Every entry below needs to be repeated exactly.

• • • •

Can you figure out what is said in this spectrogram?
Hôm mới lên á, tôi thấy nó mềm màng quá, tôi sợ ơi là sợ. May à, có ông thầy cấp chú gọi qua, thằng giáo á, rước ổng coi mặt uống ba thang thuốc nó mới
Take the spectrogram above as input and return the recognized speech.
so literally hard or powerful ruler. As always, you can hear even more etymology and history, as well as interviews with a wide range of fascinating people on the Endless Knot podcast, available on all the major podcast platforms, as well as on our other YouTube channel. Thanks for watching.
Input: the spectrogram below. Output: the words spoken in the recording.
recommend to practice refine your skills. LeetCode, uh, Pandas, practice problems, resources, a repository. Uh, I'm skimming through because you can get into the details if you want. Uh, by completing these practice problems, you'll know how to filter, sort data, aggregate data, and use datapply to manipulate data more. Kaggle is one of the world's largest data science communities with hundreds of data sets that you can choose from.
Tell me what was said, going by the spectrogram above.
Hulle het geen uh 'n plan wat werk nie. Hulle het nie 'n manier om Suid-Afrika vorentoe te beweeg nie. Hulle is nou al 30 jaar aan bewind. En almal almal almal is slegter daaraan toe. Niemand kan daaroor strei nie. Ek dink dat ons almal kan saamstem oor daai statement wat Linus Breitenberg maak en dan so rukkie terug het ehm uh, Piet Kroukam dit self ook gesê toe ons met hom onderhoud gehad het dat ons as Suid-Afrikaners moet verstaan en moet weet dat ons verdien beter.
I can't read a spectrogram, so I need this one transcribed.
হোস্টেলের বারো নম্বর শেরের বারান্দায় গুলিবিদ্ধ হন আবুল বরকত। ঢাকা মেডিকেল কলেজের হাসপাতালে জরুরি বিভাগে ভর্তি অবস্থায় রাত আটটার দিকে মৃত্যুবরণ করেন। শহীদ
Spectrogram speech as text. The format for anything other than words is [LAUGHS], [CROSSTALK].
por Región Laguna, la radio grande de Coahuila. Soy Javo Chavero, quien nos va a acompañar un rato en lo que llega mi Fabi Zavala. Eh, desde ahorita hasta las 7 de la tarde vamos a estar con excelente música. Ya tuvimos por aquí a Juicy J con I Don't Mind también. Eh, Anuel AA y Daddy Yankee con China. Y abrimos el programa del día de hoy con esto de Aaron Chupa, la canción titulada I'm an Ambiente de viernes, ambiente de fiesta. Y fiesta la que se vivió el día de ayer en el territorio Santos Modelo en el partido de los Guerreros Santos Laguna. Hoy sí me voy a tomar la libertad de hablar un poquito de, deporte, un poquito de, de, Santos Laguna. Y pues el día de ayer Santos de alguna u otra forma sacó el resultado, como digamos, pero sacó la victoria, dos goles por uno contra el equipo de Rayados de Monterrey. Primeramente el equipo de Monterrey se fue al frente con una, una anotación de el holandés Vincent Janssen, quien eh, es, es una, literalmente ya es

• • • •

■ SOLUTION BELOW:
Can you figure out what is said in this spectrogram?
Hôm mới lên á, tôi thấy nó mềm màng quá, tôi sợ ơi là sợ. May à, có ông thầy cấp chú gọi qua, thằng giáo á, rước ổng coi mặt uống ba thang thuốc nó mới
Take the spectrogram above as input and return the recognized speech.
so literally hard or powerful ruler. As always, you can hear even more etymology and history, as well as interviews with a wide range of fascinating people on the Endless Knot podcast, available on all the major podcast platforms, as well as on our other YouTube channel. Thanks for watching.
Input: the spectrogram below. Output: the words spoken in the recording.
recommend to practice refine your skills. LeetCode, uh, Pandas, practice problems, resources, a repository. Uh, I'm skimming through because you can get into the details if you want. Uh, by completing these practice problems, you'll know how to filter, sort data, aggregate data, and use datapply to manipulate data more. Kaggle is one of the world's largest data science communities with hundreds of data sets that you can choose from.
Tell me what was said, going by the spectrogram above.
Hulle het geen uh 'n plan wat werk nie. Hulle het nie 'n manier om Suid-Afrika vorentoe te beweeg nie. Hulle is nou al 30 jaar aan bewind. En almal almal almal is slegter daaraan toe. Niemand kan daaroor strei nie. Ek dink dat ons almal kan saamstem oor daai statement wat Linus Breitenberg maak en dan so rukkie terug het ehm uh, Piet Kroukam dit self ook gesê toe ons met hom onderhoud gehad het dat ons as Suid-Afrikaners moet verstaan en moet weet dat ons verdien beter.
I can't read a spectrogram, so I need this one transcribed.
হোস্টেলের বারো নম্বর শেরের বারান্দায় গুলিবিদ্ধ হন আবুল বরকত। ঢাকা মেডিকেল কলেজের হাসপাতালে জরুরি বিভাগে ভর্তি অবস্থায় রাত আটটার দিকে মৃত্যুবরণ করেন। শহীদ
Spectrogram speech as text. The format for anything other than words is [LAUGHS], [CROSSTALK].
por Región Laguna, la radio grande de Coahuila. Soy Javo Chavero, quien nos va a acompañar un rato en lo que llega mi Fabi Zavala. Eh, desde ahorita hasta las 7 de la tarde vamos a estar con excelente música. Ya tuvimos por aquí a Juicy J con I Don't Mind también. Eh, Anuel AA y Daddy Yankee con China. Y abrimos el programa del día de hoy con esto de Aaron Chupa, la canción titulada I'm an Ambiente de viernes, ambiente de fiesta. Y fiesta la que se vivió el día de ayer en el territorio Santos Modelo en el partido de los Guerreros Santos Laguna. Hoy sí me voy a tomar la libertad de hablar un poquito de, deporte, un poquito de, de, Santos Laguna. Y pues el día de ayer Santos de alguna u otra forma sacó el resultado, como digamos, pero sacó la victoria, dos goles por uno contra el equipo de Rayados de Monterrey. Primeramente el equipo de Monterrey se fue al frente con una, una anotación de el holandés Vincent Janssen, quien eh, es, es una, literalmente ya es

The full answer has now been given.